A study generating national attention that questions the use of certain drugs to help children suffering from migraine headaches included work from the University of Iowa’s College of Public Health.
The study found that two pills frequently prescribed to children to prevent migraines were no more effective than a placebo, even though the two drugs—amitriptyline and topiramate—prevent migraines in adults.
The evidence was so overwhelming researchers stopped the trial early. The results were published in the current issue of The New England Journal of Medicine.

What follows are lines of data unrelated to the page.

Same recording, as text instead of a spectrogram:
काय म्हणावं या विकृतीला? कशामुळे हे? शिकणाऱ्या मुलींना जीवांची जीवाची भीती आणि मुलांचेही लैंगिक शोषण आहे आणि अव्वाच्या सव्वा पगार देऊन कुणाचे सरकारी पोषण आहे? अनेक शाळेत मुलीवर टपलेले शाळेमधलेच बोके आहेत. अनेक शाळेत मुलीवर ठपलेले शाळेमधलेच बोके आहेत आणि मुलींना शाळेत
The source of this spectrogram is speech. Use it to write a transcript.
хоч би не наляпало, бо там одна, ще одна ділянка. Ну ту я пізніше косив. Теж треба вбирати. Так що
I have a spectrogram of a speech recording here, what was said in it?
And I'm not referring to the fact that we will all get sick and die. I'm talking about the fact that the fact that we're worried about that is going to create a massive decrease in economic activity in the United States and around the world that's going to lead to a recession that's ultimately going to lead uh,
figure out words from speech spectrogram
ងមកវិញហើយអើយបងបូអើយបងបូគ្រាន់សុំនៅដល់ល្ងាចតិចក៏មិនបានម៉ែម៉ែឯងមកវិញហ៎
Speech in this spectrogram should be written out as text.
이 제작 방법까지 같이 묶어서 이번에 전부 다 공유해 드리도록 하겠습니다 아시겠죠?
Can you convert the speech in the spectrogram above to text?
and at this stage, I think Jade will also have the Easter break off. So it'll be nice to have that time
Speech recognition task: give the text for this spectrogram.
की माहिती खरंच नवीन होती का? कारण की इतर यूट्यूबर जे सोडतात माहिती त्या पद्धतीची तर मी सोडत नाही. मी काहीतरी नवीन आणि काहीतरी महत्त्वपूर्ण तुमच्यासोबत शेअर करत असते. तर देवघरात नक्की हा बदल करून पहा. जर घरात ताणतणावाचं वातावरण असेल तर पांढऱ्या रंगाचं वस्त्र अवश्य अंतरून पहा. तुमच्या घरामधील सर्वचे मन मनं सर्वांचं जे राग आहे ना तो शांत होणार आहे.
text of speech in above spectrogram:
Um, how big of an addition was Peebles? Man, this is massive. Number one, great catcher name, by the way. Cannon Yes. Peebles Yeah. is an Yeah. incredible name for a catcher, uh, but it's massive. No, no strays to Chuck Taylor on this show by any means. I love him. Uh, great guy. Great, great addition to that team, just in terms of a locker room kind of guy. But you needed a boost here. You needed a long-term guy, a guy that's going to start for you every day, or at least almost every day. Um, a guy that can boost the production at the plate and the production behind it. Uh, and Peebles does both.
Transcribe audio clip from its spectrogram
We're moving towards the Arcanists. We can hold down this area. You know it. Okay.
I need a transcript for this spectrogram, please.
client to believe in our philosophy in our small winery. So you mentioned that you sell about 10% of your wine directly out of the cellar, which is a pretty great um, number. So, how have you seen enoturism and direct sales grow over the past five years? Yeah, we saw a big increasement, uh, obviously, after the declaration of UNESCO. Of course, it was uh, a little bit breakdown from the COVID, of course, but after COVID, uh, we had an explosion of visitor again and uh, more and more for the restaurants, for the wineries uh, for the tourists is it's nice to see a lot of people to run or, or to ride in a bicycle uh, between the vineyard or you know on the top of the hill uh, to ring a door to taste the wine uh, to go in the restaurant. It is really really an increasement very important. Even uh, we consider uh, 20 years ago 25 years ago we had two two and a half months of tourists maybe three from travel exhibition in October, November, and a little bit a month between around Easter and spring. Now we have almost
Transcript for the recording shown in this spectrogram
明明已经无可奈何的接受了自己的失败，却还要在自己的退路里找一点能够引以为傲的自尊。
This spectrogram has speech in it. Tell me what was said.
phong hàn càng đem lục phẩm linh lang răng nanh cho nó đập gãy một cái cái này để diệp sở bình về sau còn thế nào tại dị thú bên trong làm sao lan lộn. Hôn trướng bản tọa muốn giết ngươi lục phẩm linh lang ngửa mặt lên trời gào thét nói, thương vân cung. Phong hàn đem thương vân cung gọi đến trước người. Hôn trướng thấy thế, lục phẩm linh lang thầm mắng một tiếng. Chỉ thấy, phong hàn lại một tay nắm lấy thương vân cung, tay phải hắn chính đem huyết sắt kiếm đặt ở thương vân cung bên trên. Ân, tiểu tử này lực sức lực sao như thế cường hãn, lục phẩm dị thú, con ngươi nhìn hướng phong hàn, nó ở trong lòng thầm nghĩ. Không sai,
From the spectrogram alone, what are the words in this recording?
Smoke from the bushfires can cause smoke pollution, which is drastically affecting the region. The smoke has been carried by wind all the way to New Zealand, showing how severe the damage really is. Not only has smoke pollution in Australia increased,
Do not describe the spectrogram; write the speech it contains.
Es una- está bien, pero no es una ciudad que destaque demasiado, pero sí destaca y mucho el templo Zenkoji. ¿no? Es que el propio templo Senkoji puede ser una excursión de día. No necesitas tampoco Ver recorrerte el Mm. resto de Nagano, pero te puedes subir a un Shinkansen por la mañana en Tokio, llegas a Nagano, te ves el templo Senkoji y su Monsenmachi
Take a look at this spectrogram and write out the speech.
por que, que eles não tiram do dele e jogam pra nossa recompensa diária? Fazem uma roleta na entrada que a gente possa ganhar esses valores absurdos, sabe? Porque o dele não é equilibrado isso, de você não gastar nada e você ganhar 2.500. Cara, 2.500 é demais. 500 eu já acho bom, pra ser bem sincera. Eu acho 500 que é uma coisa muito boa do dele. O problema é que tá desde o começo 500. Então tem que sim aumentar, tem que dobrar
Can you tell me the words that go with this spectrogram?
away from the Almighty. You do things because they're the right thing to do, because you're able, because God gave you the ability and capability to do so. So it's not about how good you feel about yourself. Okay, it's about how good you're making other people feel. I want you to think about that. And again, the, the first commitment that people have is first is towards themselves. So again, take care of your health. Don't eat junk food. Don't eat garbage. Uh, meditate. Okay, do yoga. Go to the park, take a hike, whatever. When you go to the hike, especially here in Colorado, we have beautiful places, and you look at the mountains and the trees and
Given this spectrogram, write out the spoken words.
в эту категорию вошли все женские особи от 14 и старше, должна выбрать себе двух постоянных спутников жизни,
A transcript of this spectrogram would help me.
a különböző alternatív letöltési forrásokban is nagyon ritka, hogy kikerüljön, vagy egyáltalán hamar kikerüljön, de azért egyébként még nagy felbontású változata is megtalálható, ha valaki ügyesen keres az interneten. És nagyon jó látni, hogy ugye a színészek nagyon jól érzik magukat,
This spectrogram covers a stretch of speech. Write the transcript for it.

The study was conducted by Cincinnati Children’s Hospital Medical Center and the UI College of Public Health’s Clinical Trials Statistical and Data Management Center. Christopher Coffey, director of the CTSDMC and professor of biostatistics in the UI’s College of Public Health, says the data management center served as the data coordinating center (DCC) for the study. Coffey says UI researchers entered and cleaned the data using a web-based data entry system developed and maintained at the DCC.
The UI researchers also had primary responsibility for all statistical aspects of the study and analyzing primary study data. They were responsible for all data management, safety monitoring, and clinical site monitoring activities for the study.
“The interpretation of these results is very challenging,” says Coffey, the lead statistician for the study. “In most situations, trials that fail to show benefit of an intervention do so because study participants do not improve. That was not the situation here. A majority of all study participants improved, regardless of their assigned treatment group.
“Further research is needed to better understand the results and to determine what future strategies might optimize the treatment of headaches in these childhood and adolescent populations,” he says.